Sokaiya are unique to Japanese corporate culture, but a canny Washington appears to have learned the lesson they provide.

Sokaiya extort money from Japanese corporations through threats to disrupt shareholder meetings, spread malicious rumours and reveal corporate secrets. Some have even physically attacked company executives or their families. This has become one of the many reasons people have moved to obtaining shares online, be they standard life shares or any other kind.

In his book on the issue, published a decade ago, Kenneth Szymkowiak wrote: “There are elements of Japanese culture, history, language and even gesture that lend themselves to abuse through extortion, intimidation, domination and control… Typically, a corporation’s sokaiya handler pays the sokaiya not to bother it or to react to outside threats to the company.”

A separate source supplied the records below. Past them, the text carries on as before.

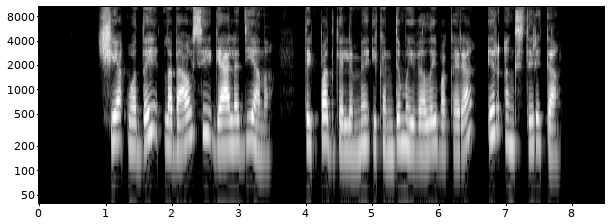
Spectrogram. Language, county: Lithuanian, Kaunas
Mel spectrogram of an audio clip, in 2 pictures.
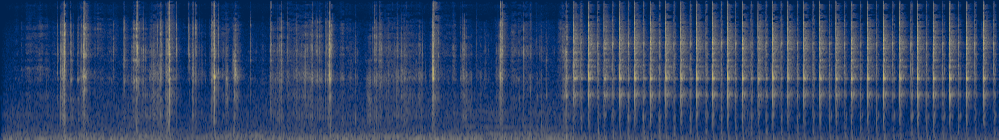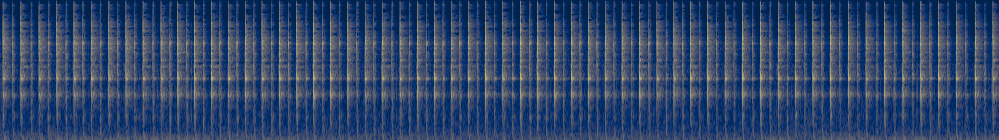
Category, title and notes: Sound effects > Objects / House appliances
Novelty Talking Teeth. Sometimes known as "Laughing Teeth". The ubiquitous wind-up chattering novelty toy. This is the sound of the teeth being wound up, and then set free to do their thing.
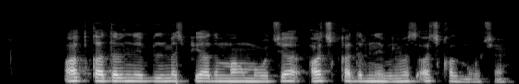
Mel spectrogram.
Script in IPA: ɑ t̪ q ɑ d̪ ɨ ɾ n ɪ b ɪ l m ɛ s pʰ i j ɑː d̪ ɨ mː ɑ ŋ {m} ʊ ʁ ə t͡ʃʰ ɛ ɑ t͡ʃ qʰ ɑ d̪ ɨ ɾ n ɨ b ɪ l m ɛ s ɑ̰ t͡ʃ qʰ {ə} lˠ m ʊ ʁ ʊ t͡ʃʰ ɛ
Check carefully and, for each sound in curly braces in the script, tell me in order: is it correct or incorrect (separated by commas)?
correct, incorrect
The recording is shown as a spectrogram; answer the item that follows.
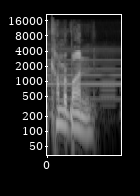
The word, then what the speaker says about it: cummerbund: I feel like it's a cummerbund. – A cummerbund? – I feel like it's not like a bunt cake.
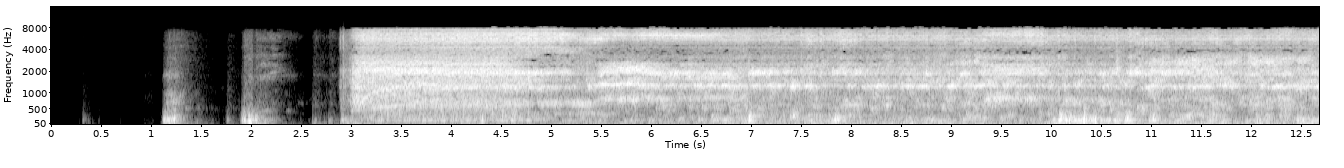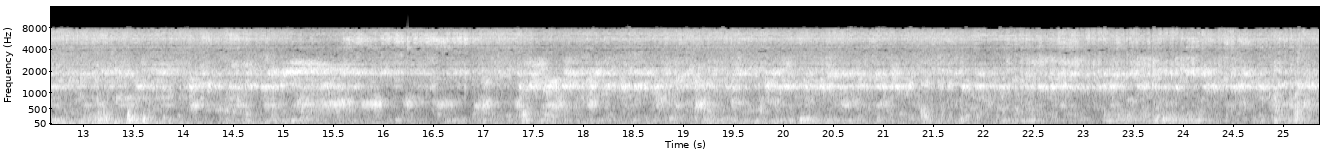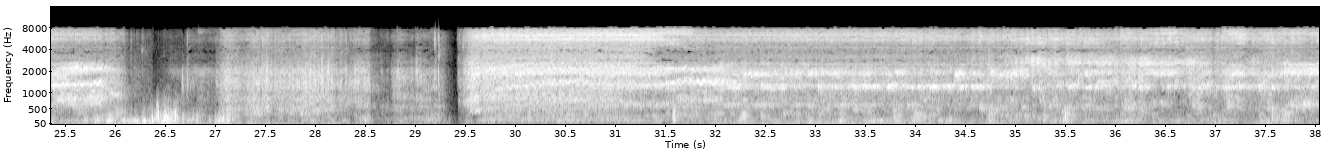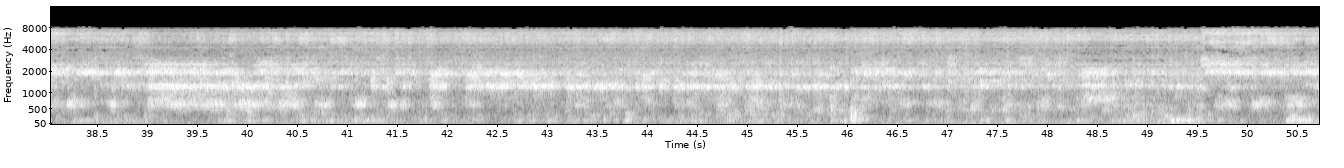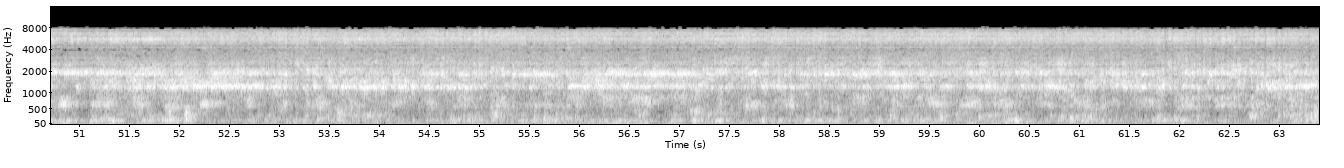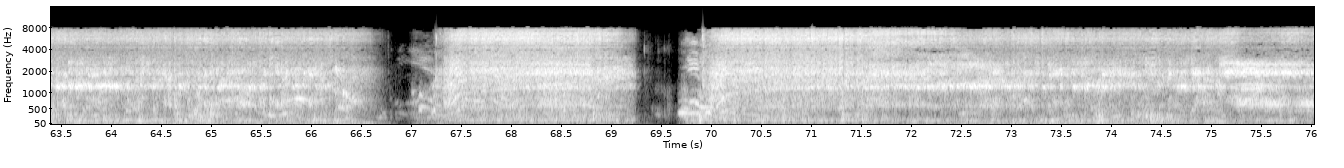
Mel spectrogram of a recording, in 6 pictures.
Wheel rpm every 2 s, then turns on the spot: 0, 40, 160, 160, 160, 160, 160, 160, 160, 160, 160, 160, 160, 30, 20, 140, 160, 160, 160, 160, 160, 160, 160, 160, 160, 160, 160, 160, 160, 160, 160, 160, 160, 70, 80, 110, 160, 160.
26-28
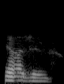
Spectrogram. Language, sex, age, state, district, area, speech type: Nepali, female, 60+, West Bengal, Darjeeling, rural, conversation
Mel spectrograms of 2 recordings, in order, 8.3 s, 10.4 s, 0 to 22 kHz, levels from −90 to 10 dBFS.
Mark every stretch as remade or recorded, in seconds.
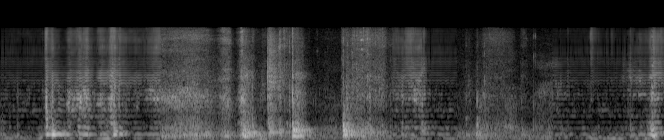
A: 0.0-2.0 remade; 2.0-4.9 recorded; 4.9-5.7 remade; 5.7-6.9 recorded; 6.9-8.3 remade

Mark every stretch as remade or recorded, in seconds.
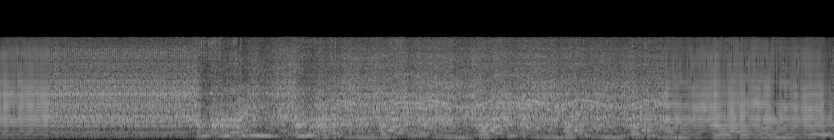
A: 0.0-0.6 remade; 0.6-8.3 recorded; 8.3-10.4 remade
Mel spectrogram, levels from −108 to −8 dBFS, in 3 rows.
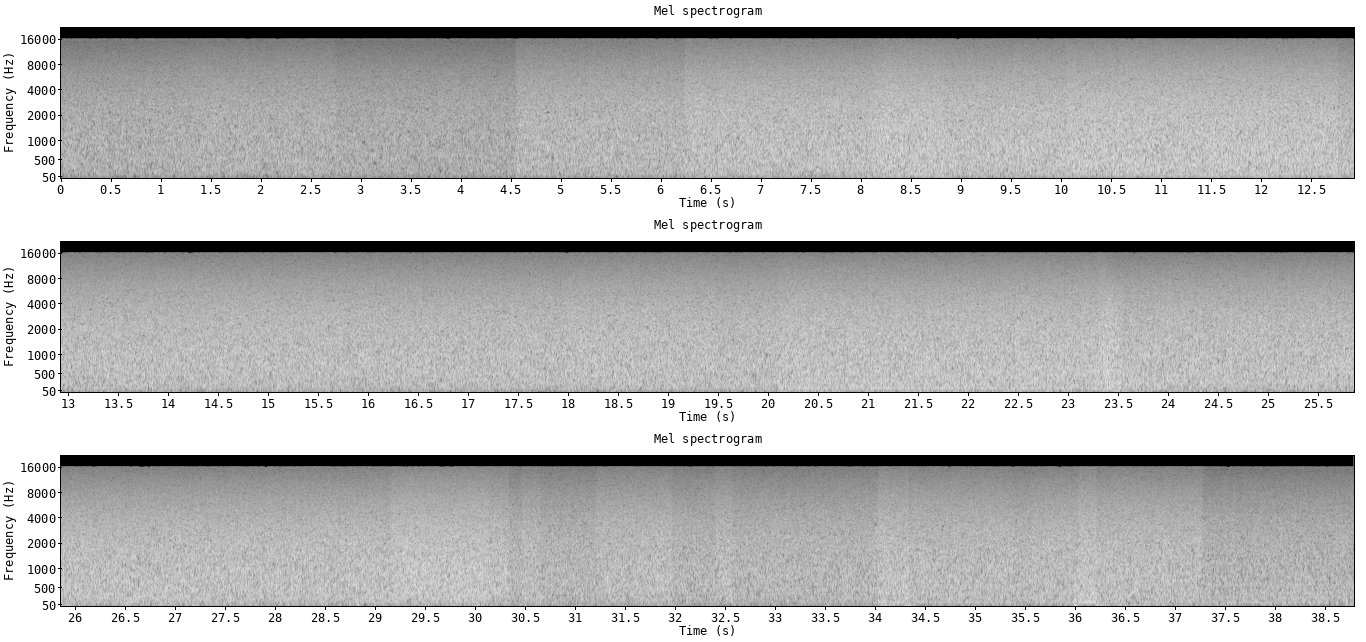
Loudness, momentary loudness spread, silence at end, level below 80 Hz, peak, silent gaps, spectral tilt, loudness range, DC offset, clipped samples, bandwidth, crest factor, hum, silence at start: -17 LUFS; 7 LU; 0 s; -42 dBFS; -2 dBFS; none; -2 dB/octave; 5 LU; under 0.1%; under 0.1%; 16.5 kHz; 18 dB; none; 0 s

Which brings us to Okinawa, and the contentious US military presence there.

Despite its relatively tiny size, Okinawa hosts the vast bulk of US Forces Japan – overall including some 36,000 military personnel together with 43,000 dependents and 5,000 Department of Defence civilians. This is partly due to its geographic location, partly because the island remained under US administration until 1972.

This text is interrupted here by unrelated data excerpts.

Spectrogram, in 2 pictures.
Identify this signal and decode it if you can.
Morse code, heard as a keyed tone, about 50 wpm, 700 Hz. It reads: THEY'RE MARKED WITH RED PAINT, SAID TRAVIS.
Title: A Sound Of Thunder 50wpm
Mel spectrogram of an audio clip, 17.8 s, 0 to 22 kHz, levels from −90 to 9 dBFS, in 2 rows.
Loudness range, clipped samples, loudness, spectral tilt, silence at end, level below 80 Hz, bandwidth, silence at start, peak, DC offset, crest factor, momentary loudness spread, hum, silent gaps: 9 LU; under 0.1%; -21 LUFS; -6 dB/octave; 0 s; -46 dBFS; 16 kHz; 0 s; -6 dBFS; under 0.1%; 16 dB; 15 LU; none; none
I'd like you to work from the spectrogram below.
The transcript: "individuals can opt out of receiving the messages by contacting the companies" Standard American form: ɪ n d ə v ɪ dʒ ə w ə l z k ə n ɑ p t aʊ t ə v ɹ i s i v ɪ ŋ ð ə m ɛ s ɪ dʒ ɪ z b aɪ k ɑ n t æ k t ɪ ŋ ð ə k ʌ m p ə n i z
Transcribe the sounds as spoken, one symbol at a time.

But Okinawans are firmly convinced that this disproportionate burden also reflects Tokyo’s uncaring and exploitative view toward the outlying prefecture.

Japan and the US agreed in 2005 to a force realignment plan that includes the relocation to Guam of some 8,600 US Marines and 9,000 of their dependents. Tokyo later agreed to pay US$6.09 billion – some in grants, some in loans – toward the cost of this relocation, or 59% of the estimated $10.27 billion total bill.

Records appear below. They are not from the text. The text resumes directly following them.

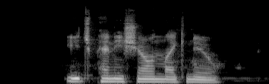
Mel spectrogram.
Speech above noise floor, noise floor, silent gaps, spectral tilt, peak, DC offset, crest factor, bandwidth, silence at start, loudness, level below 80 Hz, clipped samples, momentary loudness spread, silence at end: 62 dB; -83 dBFS; none; -4.5 dB/octave; -6 dBFS; under 0.1%; 18 dB; 14 kHz; 0.65 s; -22 LUFS; -58 dBFS; under 0.1%; 10 LU; 0.5 s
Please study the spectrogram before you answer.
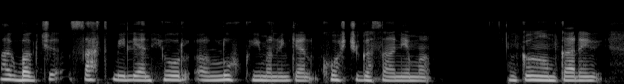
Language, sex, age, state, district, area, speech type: Kashmiri, female, 18-30, Jammu and Kashmir, Baramulla, rural, spontaneous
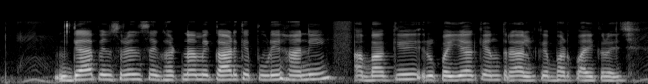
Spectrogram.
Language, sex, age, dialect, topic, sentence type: Magahi, male, 18-24, Western, banking, statement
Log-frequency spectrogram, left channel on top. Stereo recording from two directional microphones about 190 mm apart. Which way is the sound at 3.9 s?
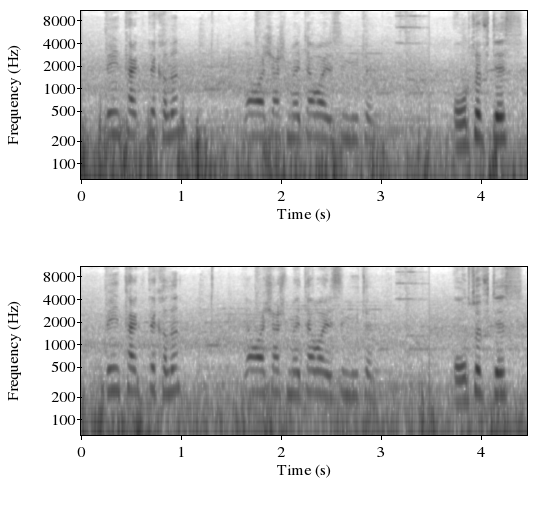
40° left (ahead or behind).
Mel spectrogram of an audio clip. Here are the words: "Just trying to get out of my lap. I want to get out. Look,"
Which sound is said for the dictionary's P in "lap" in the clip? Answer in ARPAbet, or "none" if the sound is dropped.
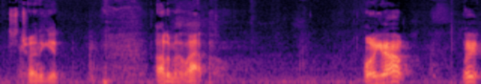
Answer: P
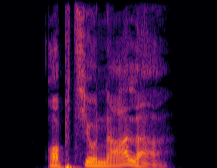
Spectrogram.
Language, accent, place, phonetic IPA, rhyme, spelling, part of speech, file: German, Germany, Berlin, [ɔpt͡si̯oˈnaːlɐ], -aːlɐ, optionaler, adjective, De-optionaler.ogg
- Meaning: inflection of optional: 1. strong/mixed nominative masculine singular 2. strong genitive/dative feminine singular 3. strong genitive plural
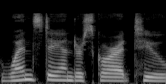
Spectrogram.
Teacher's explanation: pay special attention to linking words like Wednesday at two, which often sound like one word.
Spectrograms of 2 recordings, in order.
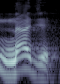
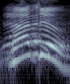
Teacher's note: نون کو جیم سے ملائیں گے، نون کو جب جیم سے ملائیں گے تو ادا ہوگا نج، جیم میں قلقلہ کریں گے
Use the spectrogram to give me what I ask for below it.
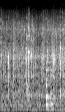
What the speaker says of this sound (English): I'm gonna toast it on the ghee.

“At no time in history has Japan ever used tax money to help construct new foreign military bases on foreign territory. There’s no such international precedent, either. The United States should pay all costs of relocation of U.S. troops,” commented an incredulous Ichida Tadayoshi, secretary general of the Japanese Communist Party.

But perhaps, as a communist, Mr Tadayoshi is not overly familiar with corporate culture. The sokaiyu, you will recall, are paid “not to bother (the company) or to react to outside threats to the company”.

Sort of reminiscent of the funding arrangement involving the Okinawa relocation.

In any case, Assistant US Secretary of the Navy Jackalyne Pfannenstiel, on 20 September signed the Record of Decision on the Guam and Commonwealth of Northern Mariana Islands Military Relocation Final Environmental Impact Statement. This was the last bureaucratic hurdle before work could start on the infrastructure required to accommodate the Marines due to arrive from Okinawa and related force realignment elements.

Japan has still to finalise arrangements in Okinawa, most controversially involving relocation of Marine Corps Air Station Futenma, but the first cheques should nevertheless soon be in the mail. Unlike the sokaiya, Washington hasn’t insisted on untraceable cash.


Robert Karniol is a veteran military affairs journalist and was Asia-Pacific Editor of Jane’s Defence Weekly from 1988-2007. He is now a columnist for the Singapore Straits Times.